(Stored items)
┌──

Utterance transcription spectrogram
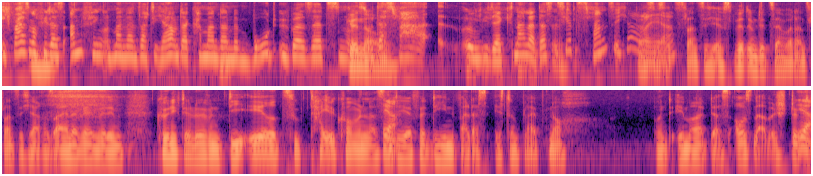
ich weiß noch, wie das anfing und man dann sagte, ja, und da kann man dann mit dem Boot übersetzen Genau. und so. Das war äh, irgendwie der Knaller. Das ist jetzt 20 Jahre Das ist her. jetzt 20, es wird im Dezember dann 20 Jahre sein. Da werden wir dem König der Löwen die Ehre zuteilkommen lassen, Ja. die er verdient, weil das ist und bleibt noch und immer das Ausnahmestück, Ja.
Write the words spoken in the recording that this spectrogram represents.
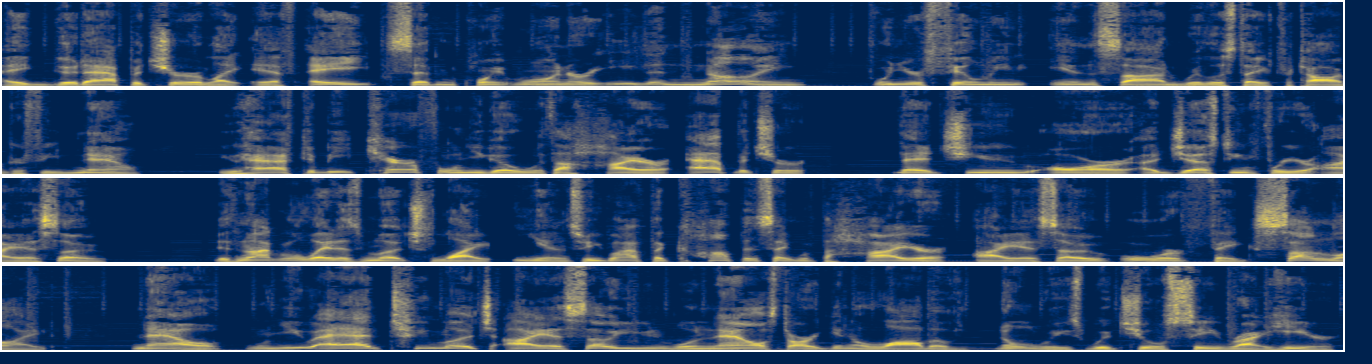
a good aperture like f8, 7.1, or even 9 when you're filming inside real estate photography. Now, you have to be careful when you go with a higher aperture that you are adjusting for your ISO. It's not going to let as much light in, so you're going to have to compensate with the higher ISO or fake sunlight. Now, when you add too much ISO, you will now start getting a lot of noise, which you'll see right here.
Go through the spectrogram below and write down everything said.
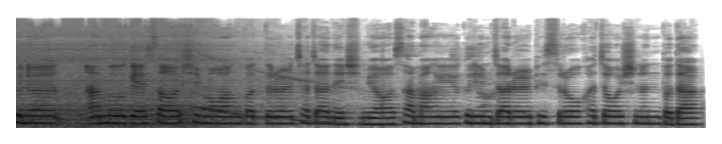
그는 암흑에서 심오한 것들을 찾아내시며 사망의 그림자를 빛으로 가져오시는도다.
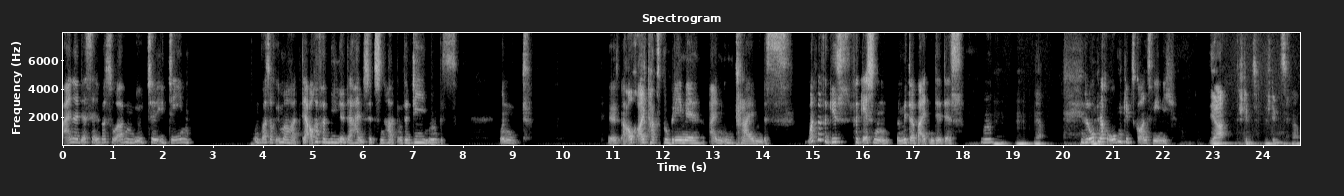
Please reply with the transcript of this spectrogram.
einer, der selber Sorgen, Nöte, Ideen und was auch immer hat, der auch eine Familie daheim sitzen hat oder die. Ne, das, und auch Alltagsprobleme einen umtreiben. Das, manchmal vergiss, vergessen Mitarbeitende das. Hm? Mhm, ja. Lob nach oben gibt es ganz wenig. Ja, das stimmt. Das stimmt ja.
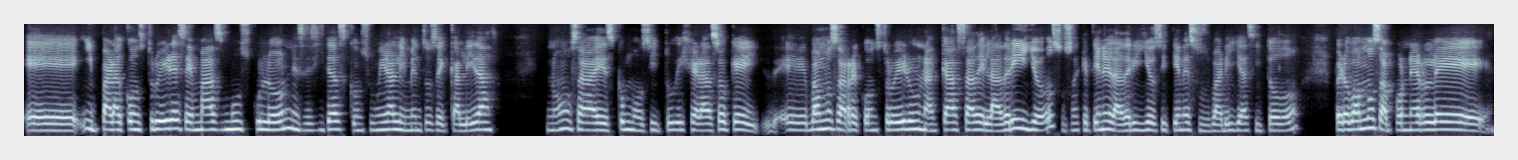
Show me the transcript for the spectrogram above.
Eh, y para construir ese más músculo necesitas consumir alimentos de calidad. ¿no? O sea, es como si tú dijeras, ok, eh, vamos a reconstruir una casa de ladrillos, o sea, que tiene ladrillos y tiene sus varillas y todo, pero vamos a ponerle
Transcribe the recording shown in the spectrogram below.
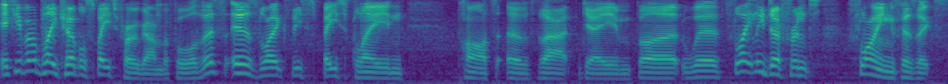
if you've ever played Kerbal Space Program before, this is like the space plane part of that game, but with slightly different flying physics.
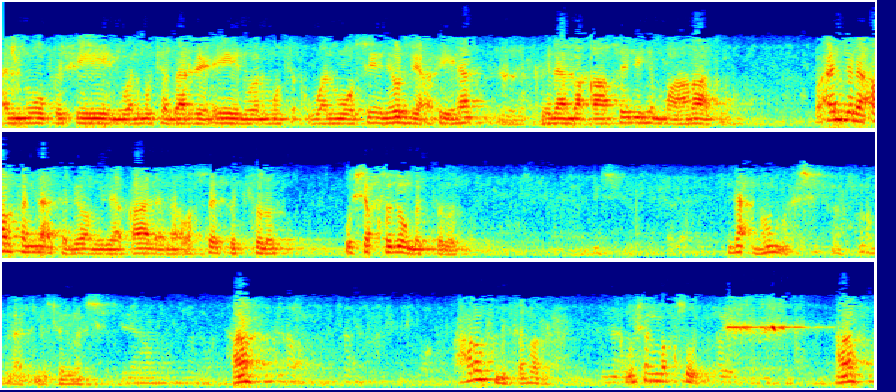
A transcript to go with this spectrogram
الموقفين والمتبرعين والموصين يرجع فيها إلى مقاصدهم وأعرافهم وعندنا عرف الناس اليوم إذا قال أنا وصيت بالثلث وش يقصدون بالثلث؟ لا هم رب العالمين ها؟ عرفنا التبرع وش المقصود؟ ها؟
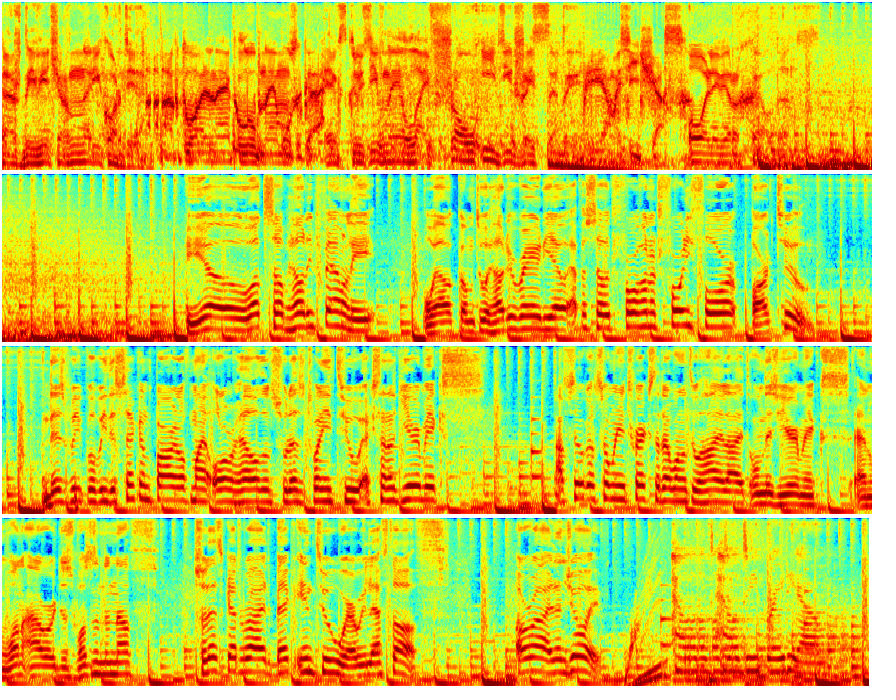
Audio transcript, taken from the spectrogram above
Каждый вечер на рекорде. Актуальная клубная музыка. Эксклюзивные лайв-шоу и диджей-сеты. Прямо сейчас. Оливер Хелденс. Yo, what's up, Heldeep family? Welcome to Heldeep Radio, episode 444, part 2. This week will be the second part of my Oliver Heldens 2022 extended year mix. I've still got so many tracks that I wanted to highlight on this year mix, and one hour just wasn't enough. So let's get right back into where we left off. Alright, enjoy. Hell, Heldeep Radio.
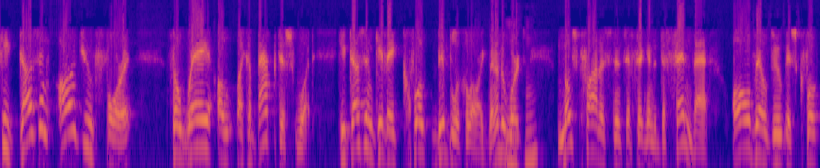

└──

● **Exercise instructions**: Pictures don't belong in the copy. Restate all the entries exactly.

● **Answer area**:
Utterance transcription spectrogram
ich weiß noch, wie das anfing und man dann sagte, ja, und da kann man dann mit dem Boot übersetzen Genau. und so. Das war äh, irgendwie der Knaller. Das ist jetzt 20 Jahre Das ist her. jetzt 20, es wird im Dezember dann 20 Jahre sein. Da werden wir dem König der Löwen die Ehre zuteilkommen lassen, Ja. die er verdient, weil das ist und bleibt noch und immer das Ausnahmestück, Ja.
Write the words spoken in the recording that this spectrogram represents.
a good aperture like f8, 7.1, or even 9 when you're filming inside real estate photography. Now, you have to be careful when you go with a higher aperture that you are adjusting for your ISO. It's not going to let as much light in, so you're going to have to compensate with the higher ISO or fake sunlight. Now, when you add too much ISO, you will now start getting a lot of noise, which you'll see right here.
Go through the spectrogram below and write down everything said.
그는 암흑에서 심오한 것들을 찾아내시며 사망의 그림자를 빛으로 가져오시는도다.
Please reply with the transcript of this spectrogram.
einer, der selber Sorgen, Nöte, Ideen und was auch immer hat, der auch eine Familie daheim sitzen hat oder die. Ne, das, und auch Alltagsprobleme einen umtreiben. Das, manchmal vergiss, vergessen Mitarbeitende das. Hm? Mhm, ja. Lob nach oben gibt es ganz wenig. Ja, das stimmt. Das stimmt ja.
Show me the transcript for the spectrogram above.
Eh, y para construir ese más músculo necesitas consumir alimentos de calidad. ¿no? O sea, es como si tú dijeras, ok, eh, vamos a reconstruir una casa de ladrillos, o sea, que tiene ladrillos y tiene sus varillas y todo, pero vamos a ponerle
Transcribe the recording shown in the spectrogram below.
if you've ever played Kerbal Space Program before, this is like the space plane part of that game, but with slightly different flying physics.
A transcript to go with this spectrogram
الموقفين والمتبرعين والموصين يرجع فيها إلى مقاصدهم وأعرافهم وعندنا عرف الناس اليوم إذا قال أنا وصيت بالثلث وش يقصدون بالثلث؟ لا هم رب العالمين ها؟ عرفنا التبرع وش المقصود؟ ها؟
Audio transcript, taken from the spectrogram above
Каждый вечер на рекорде. Актуальная клубная музыка. Эксклюзивные лайв-шоу и диджей-сеты. Прямо сейчас. Оливер Хелденс. Yo, what's up, Heldeep family? Welcome to Heldeep Radio, episode 444, part 2. This week will be the second part of my Oliver Heldens 2022 extended year mix. I've still got so many tracks that I wanted to highlight on this year mix, and one hour just wasn't enough. So let's get right back into where we left off. Alright, enjoy. Hell, Heldeep Radio.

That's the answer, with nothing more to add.